Is that not what the best academic writing seeks to do?   We want to speak about truths; not easy, true or false, paint by the numbers truths, but truths with multiple textures, paradox, and nuances. We frequently chide our students (or at least I do)  for reducing complex human problems to single variable solutions.

Scenes and knowledge, or scenes and insights, considerations, and random, idiosyncratic connections that are all our own; these are our special contributions.

Extend this to social science research; scenes are our data, and the ruminations of the personal essayist are our theoretically, yet personally driven analysis.  Keep this metaphor in mind when next work on findings and implications sections of your articles.

And make sure to check out this book, or some of the other creative nonfiction books I am going to be providing insights from- this is where my reading is taking me.  It is healthy to take a giant step off the narrow path of our own disciplines.

Monday, July 7, 2014

If you were to have one book.....

If you were to have a book on one topic related to writing or faculty life, what would it be? What would be the kind of book that would be meaningful for your career that you have not yet found?
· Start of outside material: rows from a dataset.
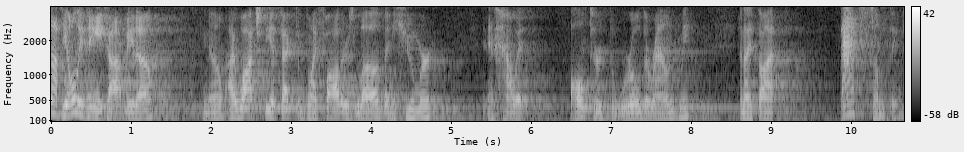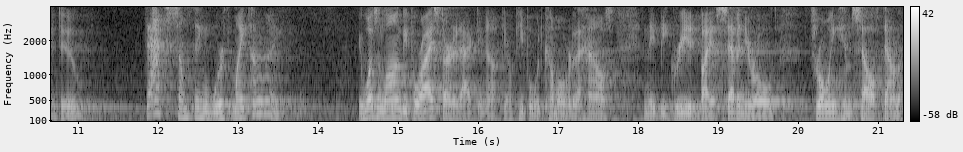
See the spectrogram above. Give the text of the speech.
Not the only thing he taught me, though. You know, I watched the effect of my father's love and humor and how it altered the world around me. And I thought, that's something to do. That's something worth my time. It wasn't long before I started acting up. You know, people would come over to the house and they'd be greeted by a seven year old throwing himself down a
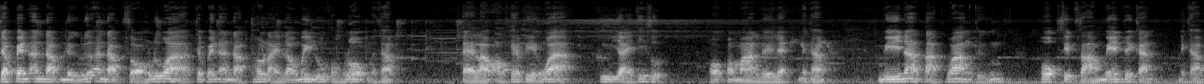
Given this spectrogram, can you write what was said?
จะเป็นอันดับหนึ่งหรืออันดับสองหรือว่าจะเป็นอันดับเท่าไหร่เราไม่รู้ของโลกนะครับ แต่เราเอาแค่เพียงว่าคือใหญ่ที่สุดพอประมาณเลยแหละนะครับ มีหน้าตักกว้างถึง 63 เมตรด้วยกันนะครับ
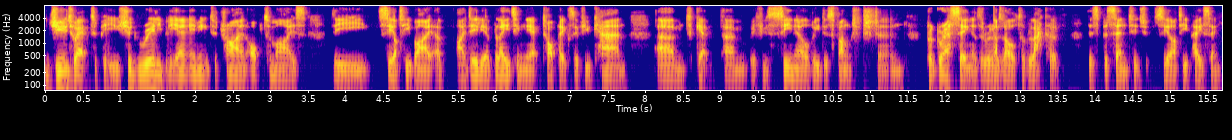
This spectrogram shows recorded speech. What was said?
due to ectopy, you should really be aiming to try and optimize the CRT by uh, ideally ablating the ectopics if you can um, to get um, if you've seen LV dysfunction progressing as a result of lack of this percentage CRT pacing.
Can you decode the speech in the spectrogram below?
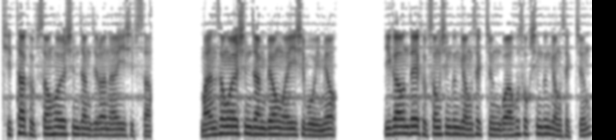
기타 급성 허혈 심장질환 A24, 만성허혈 심장병 A25이며 이 가운데 급성 심근경색증과 후속 심근경색증,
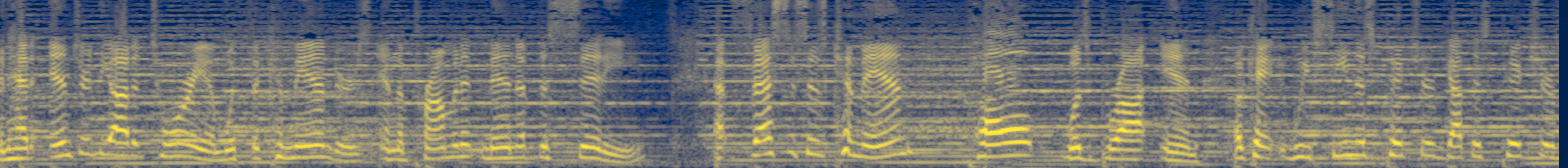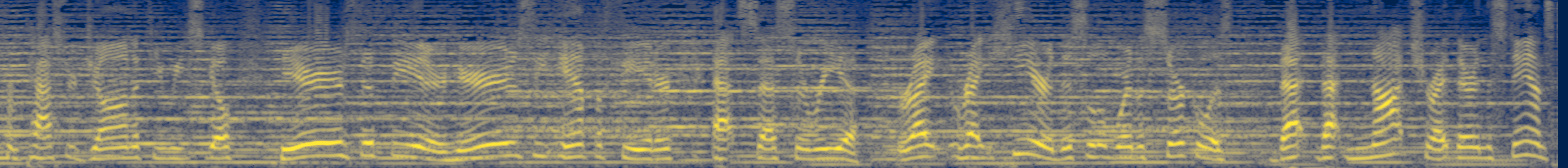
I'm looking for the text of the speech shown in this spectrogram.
and had entered the auditorium with the commanders and the prominent men of the city, at Festus's command, Paul was brought in. Okay, we've seen this picture, got this picture from Pastor John a few weeks ago. Here's the theater. Here's the amphitheater at Caesarea. Right, right here, this little where the circle is, that, that notch right there in the stands,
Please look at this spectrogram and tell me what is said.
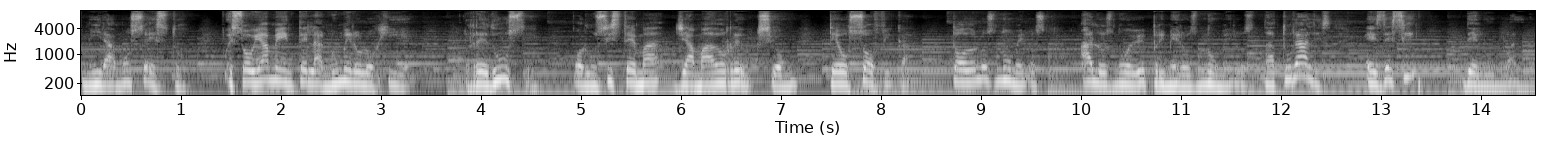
miramos esto, pues obviamente la numerología reduce por un sistema llamado reducción teosófica todos los números a los nueve primeros números naturales, es decir, del 1 al 9.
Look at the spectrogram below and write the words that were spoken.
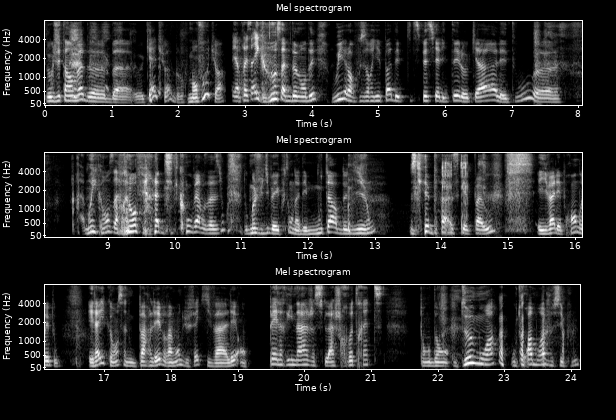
Donc j'étais en mode, euh, bah ok, tu vois, donc je m'en fous, tu vois. Et après ça, il commence à me demander, oui, alors vous auriez pas des petites spécialités locales et tout euh Moi, il commence à vraiment faire la petite conversation. Donc moi, je lui dis, bah écoute, on a des moutardes de Dijon, ce qui est pas, ce qui est pas ouf. Et il va les prendre et tout. Et là, il commence à nous parler vraiment du fait qu'il va aller en pèlerinage slash retraite pendant deux mois ou trois mois, je sais plus,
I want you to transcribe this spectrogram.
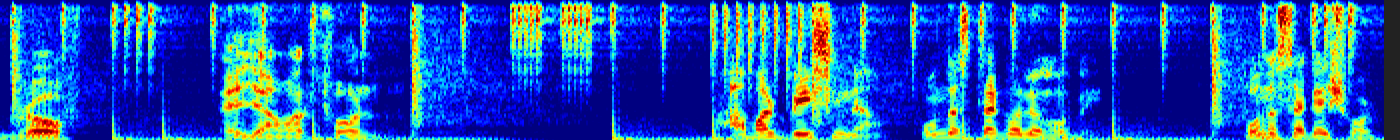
bro এই যে আমার ফোন আমার বেশি না পঞ্চাশ টাকা হলে হবে। পঞ্চাশ টাকাই শর্ট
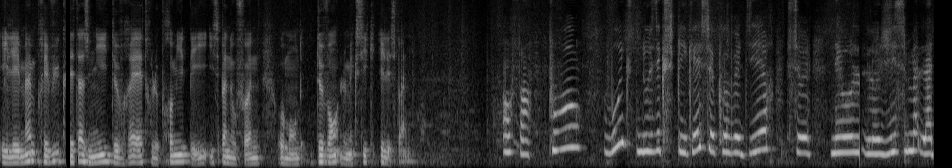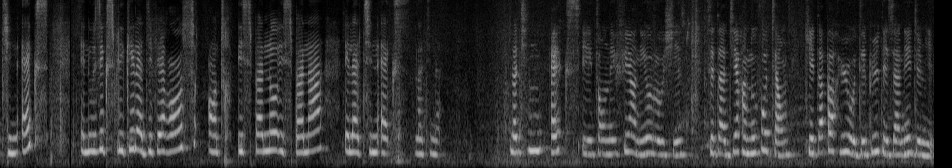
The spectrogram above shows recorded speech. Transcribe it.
Il est même prévu que les États-Unis devraient être le premier pays hispanophone au monde, devant le Mexique et l'Espagne. Enfin, pouvez-vous nous expliquer ce que veut dire ce néologisme latinx et nous expliquer la différence entre hispano-hispana et latinx latina Latinx est en effet un néologisme, c'est-à-dire un nouveau terme qui est apparu au début des années 2000.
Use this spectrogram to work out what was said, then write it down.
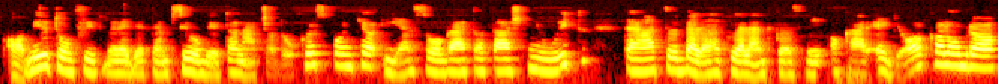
a Milton Friedman Egyetem Pszichológiai Tanácsadó Központja ilyen szolgáltatást nyújt, tehát be lehet jelentkezni akár egy alkalomra,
Describe it to me, what would it feel like, what would it do?

Friday, July 4, 2014

Write ten times!

Its been a long time since I issued a "challenge" to my readers (shoot, I have been gone for so long, I don't really have many "readers" anymore!!).

Regardless, here is a challenge. Write for five minutes, ten times in a day.  That's it! You will need to start early enough that you can get to ten separate writing sessions. You have to do "something" else after each session, before you restart, for it to be a discrete session.

Thursday, July 3, 2014

Writing in Russia?

A bit more than a year ago, I did a series of writing workshops on Russia. Since then, a large portion of my readership (thank you Blogger Stats) are from there. I assume some of the wonderful colleagues that I met are the ones reading my blog! I would love to hear how all of you are doing! Are you using any of the techniques we explored? Which are working? Which are not as helpful?  Let me know, and invite me back!!

Wednesday, July 2, 2014

Meaning and pleasure

I have been re-reading Robert Boice's work. If you have not read his work on faculty development and writing, you really need to. If you are going to read one author on writing productivity, he is the one you should read (yes, I am including myself in the list of those who should be passed over if you are going to only choose one author on the topic!).

In any event, in some of his empirically and theoretical work, Boice notes that it is hard for authors to maintain consistency over the long haul when they continue to say they dislike to write. It is hard to maintain your good writing happens, use accountability systems, and make progress over time if you "hate to write." He stresses the importance of challenging cognitive patterns that lead to not liking to write (or at least telling ourselves that).

I have also explored the cognitive barriers, or belief systems, that lead one to assert that they do not like to write. But what if you just "don't like to write," and this preference cannot be attributed to irrational beliefs. Don't we all have preferences for how we spend out time?

Can we really "learn" to enjoy writing?

I am going to play with this notion in some upcoming posts, anchoring my qualified "Yes, but..." on the relationship between notions of "meaning" and "pleasure."

Contribute to Our Edited Book!!!

Well, I have mentioned the power of narrative several times in this blog, and here is one example. Colleagues of mine and I are working on a new book, Introduction to "Criminal Justice: A Narrative Based Approach." The goal is to us narratives as a tool for creating an evocative text that comes alive through people's stories.

If you have ever been the victim if a crime, ever have committed a crime, or have worked within any part of the criminal justice system, and might be interested in telling your story, please contact me. 

It would be a great opportunity to try your hand at a different kind of writing; not your typical research-based article. All stories will be anonymous.